proc print data=w9.hichange noobs label split='*';
var cid pid assessid inschange;
title 'Insurance: Change in Health Insurance';
format inschange mu.;
label
cid='Center*ID'
pid='Patient*ID'
assessid='Assesssment*ID'
inschange='Change in*Health*Insurance';
run;
proc print data=w9.primaryt noobs label split='*';
var cid pid assessid ins1type;
title 'Insurance: Primary Insurance Type';
format ins1type mu.;
label
cid='Center*ID'
pid='Patient*ID'
assessid='Assesssment*ID'
ins1type='Primary Health*Ins Type';
run;
** continue to print other Health Insurance table variables here…;
8
9
** switch to Study Accession data and worksheet;
ods tagsets.ExcelXP options(sheet_interval='none' sheet_name='Study
Accession');
proc print data=w9.education noobs label split='*';
var cid pid edustat;
title 'Study Accession: Education Status';
format edustat mu.;
label
cid='Center*ID'
pid='Patient*ID'
edustat='Education*Status';
run;
** continue to print other StudyAcc table variables here…;

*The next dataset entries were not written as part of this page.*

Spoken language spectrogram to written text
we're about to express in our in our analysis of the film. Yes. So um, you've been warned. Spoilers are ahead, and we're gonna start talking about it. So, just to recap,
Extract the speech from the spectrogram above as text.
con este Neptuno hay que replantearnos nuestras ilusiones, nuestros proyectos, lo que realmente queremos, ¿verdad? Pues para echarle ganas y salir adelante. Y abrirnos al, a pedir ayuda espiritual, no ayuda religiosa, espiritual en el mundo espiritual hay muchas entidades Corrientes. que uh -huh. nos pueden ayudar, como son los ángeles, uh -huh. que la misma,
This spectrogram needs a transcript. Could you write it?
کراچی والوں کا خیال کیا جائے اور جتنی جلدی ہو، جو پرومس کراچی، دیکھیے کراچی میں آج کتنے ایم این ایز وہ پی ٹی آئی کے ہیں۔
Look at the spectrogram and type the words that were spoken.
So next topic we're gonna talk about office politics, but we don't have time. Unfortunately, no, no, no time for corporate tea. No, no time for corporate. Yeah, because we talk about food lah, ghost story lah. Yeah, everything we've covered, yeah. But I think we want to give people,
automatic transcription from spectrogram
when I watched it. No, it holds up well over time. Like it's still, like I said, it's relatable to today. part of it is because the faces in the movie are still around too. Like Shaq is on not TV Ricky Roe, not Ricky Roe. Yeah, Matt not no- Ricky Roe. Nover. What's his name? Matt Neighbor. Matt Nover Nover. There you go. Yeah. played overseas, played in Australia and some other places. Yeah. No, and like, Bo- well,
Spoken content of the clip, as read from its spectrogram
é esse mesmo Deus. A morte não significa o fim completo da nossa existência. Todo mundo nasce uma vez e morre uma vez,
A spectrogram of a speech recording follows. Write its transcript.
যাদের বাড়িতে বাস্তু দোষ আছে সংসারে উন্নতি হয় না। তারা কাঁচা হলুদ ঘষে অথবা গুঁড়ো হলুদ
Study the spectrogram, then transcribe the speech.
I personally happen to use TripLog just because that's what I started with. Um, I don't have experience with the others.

** Close ExcelXP destination and reopen the listing destination;
ods tagsets.ExcelXP close;
ods listing;
In summary, the use of ODS XML with tagset ExcelXP to create the desired Excel output is a much better method for
the patient listings of missing and unknown data elements.

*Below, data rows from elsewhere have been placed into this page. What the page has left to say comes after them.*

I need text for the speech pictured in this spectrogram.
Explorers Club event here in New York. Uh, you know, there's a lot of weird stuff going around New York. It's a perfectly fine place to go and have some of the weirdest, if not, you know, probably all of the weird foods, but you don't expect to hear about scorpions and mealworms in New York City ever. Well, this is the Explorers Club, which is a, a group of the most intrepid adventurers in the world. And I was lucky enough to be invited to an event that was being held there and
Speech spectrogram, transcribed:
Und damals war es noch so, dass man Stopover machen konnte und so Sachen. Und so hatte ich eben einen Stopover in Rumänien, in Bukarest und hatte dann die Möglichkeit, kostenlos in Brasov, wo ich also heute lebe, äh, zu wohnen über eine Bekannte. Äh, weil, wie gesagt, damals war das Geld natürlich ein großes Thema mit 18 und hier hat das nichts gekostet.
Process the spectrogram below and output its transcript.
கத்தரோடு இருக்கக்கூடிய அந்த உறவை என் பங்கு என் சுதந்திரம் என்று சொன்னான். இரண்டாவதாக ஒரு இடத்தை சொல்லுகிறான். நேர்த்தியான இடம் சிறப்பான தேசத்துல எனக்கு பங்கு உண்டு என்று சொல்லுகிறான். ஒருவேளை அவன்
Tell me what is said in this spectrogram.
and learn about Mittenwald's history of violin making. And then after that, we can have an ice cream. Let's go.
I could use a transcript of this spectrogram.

We are able to group worksheets by data table and have
better control over what is output to each worksheet. Table 3 lists the pros and cons of choosing ODS XML with
tagsets ExcelXP for Excel reports.
Table 3. Pros and Cons for Choosing ODS XML with tagsets ExcelXP for Excel Reports
TAGSET EXCELXP Pros:
Creating template not required
Can accommodate multiple worksheets
Changes are made in SAS program
Will only create worksheets where there is output available
TAGSET EXCELXP Cons:
Must save as an Excel file
May be some format editing post-creation
CONCLUSION
There are many ways to move data from SAS to Excel.
Each has its advantages and disadvantages, and each is
quite useful depending on what the output actually contains and on the need of the client.
If a quick query is
requested, a simple ODS HTML output will do.
If the report needs to be a very specific set of tables or a specific
layout, then the DDE/template method will work quite well. If flexibility is important, but so also is style, then ODS
ExcelXP is a great option.
REFERENCES
1) Ottesen R,
Custom Outcomes Benchmarking Reports Using Dynamic Data Exchange, The Only Way To Go
,
Proceedings of the WUSS 2009 Conference, HOR-Ottesen.
2) Ter Veer A,
Reporting Quality of Cancer for the NCCN – A SAS Bridge to Excel
, Proceedings of the WUSS 2009
Conference, HOR-terVeer.
3)
DelGobbo ,
Tips and Tricks for Creating Multi-Sheet Excel Workbooks the Easy Way with SAS
,
Proceedings of the WUSS 2008 Conference, HOW07.
4)
DelGobbo,
Tips and Tricks for Creating Multi-Sheet Excel Workbooks the Easy Way with SAS
,
http://support.sas.com/rnd/papers/index.html#excel2008.
CONTACT INFORMATION
Your comments and questions are valued and encouraged.
Please contact the author at:
Julie Kilburn
559.783.9660
jkilburn@coh.org
City of Hope
1500 E. Duarte Road
Duarte, CA 91010
SAS and all other SAS Institute Inc. product or service names are registered trademarks or trademarks of SAS
Institute Inc. in the USA and other countries. ® indicates USA registration.
Other brand and product names are trademarks of their respective companies.